Refinement and commanding artistry from Calidore Quartet
Dominion-Chalmers United Church
Frédéric Chopin: Mazurkas in A minor, Opus 68, no. 2, in B-flat major, Opus 17, no. 1, & in C-sharp minor, Opus 50, no. 3
Robert Schumann: Fantasie in C major, Opus 17
Dmitri Shostakovich: Piano Quintet in G minor, Opus 57
Pavel Kolesnikov (piano)
Calidore String Quartet: Jeffrey Myers, Ryan Meehan (violin), Jeremy Berry (viola), Estelle Choi (cello)
P. Kolesnikov (© Colin Way)
In its sixth season, the Calidore String Quartet is solidly established as one of the finest string quartets and chamber groups anywhere. Their performance this week for Ottawa’s Chamberfest of Shostakovich’s Piano Quintet in G minor, assisted by pianist Pavel Kolesnikov – another fast emerging talent – at once demonstrated why. Indeed, this was playing of such refinement, command and artistry that every audience member recognized they were hearing something unique and special. The Quintet of course is a wonderfully, rich work, often redolent of the nineteenth century, but also modern and playful.
After the richly energetic, declamatory opening Prelude, the players launched into the elaborate, lyrical Fugue movement that is almost a single, sustained crescendo (even inviting comparison with Ravel’s Boléro) and often featuring delicate exchanges among the players; an extended duo with the two violinists was particularly beautiful. The ensuing Scherzo is very Russian in mood and detail, decidedly redolent of Prokofiev in “busy” mode. The Intermezzo again is a gem of complex lyricism, leading directly to the Finale which, after a polyrhythmic start soon morphed into a stately dance, arguably a Polonaise in quarter time, and ending quietly and delicately as if guests finally are leaving an elegant ball. Composed and premiered in 1940, when Shostakovich already was experiencing being politically out of favor with Communist Party officials, including Stalin, the work became a huge success, even winning the Stalin Prize in 1941.
The Calidore Quartet met the work’s riches and challenges with what can be described only as total mastery. They were capably assisted by Pavel Kolesnikov, Russian born and now living in London, who often did a good job of matching the string players’ range and dynamic subtlety.
Kolesnikov was much less impressive in solo works which had been the evening’s first half, leaving the impression he requires stimulation and direction from others to do his best – if a time machine were available I’d send him back fifty years to study with Ilona Kabos, doyenne of London piano mentors in those days and celebrated for her ability to zero in quickly (and often, ruthlessly) on a new student’s limitations.
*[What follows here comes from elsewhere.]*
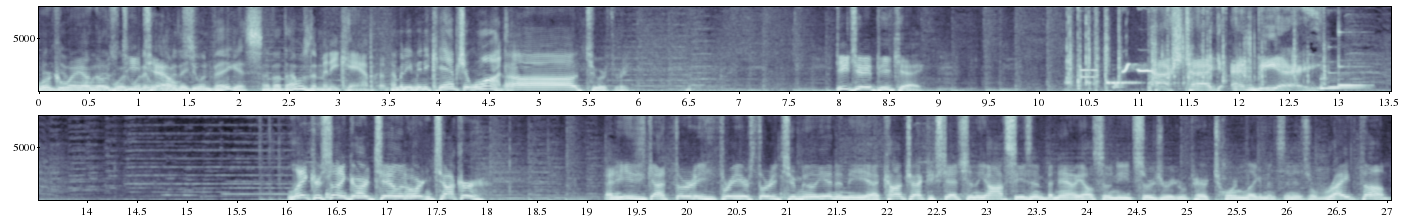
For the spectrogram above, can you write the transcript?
Work away doing? on What- those what, what- What, do they do in Vegas? I thought that was the mini camp. How many mini camps you want? Uh, two or three. DJ and PK. Hashtag NBA. Lakers signed guard Talen Horton-Tucker, and he's got 33 years, 32 million in the uh, contract extension in the offseason, but now he also needs surgery to repair torn ligaments in his right thumb.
Some of Kolesnikov’s problems can be attributed to the woolly acoustics of Dominion-Chalmers Church, as well as a new Steinway provided by The Steinway Gallery in Toronto, which sounded more like a 1970s Yamaha well past its shelf life.
In a group of Chopin Mazurkas, then Schumann’s epic Fantasy in C major, Kolesnikov’s playing was consistently dry, often rushed, and overall characterized by the kind of throwaway phrasing I’d expect from Lang Lang, or even Liberace decades ago. He did show a commendable sense of inner voicing, which is central to both composers, but this wasn’t sufficient to indicate major artistry or even personality. Technically, Kolesnikov’s performance was competent, and he managed the fearsome leaps in the Schumann’s second movement well enough, though not at the breakneck speed only a few pianists can handle. Also, Kolesnikov did seem to warm a bit to the lyrical final movement. However overall, this was a performance that left this reviewer, at least, wanting much more.
Charles Pope Jr.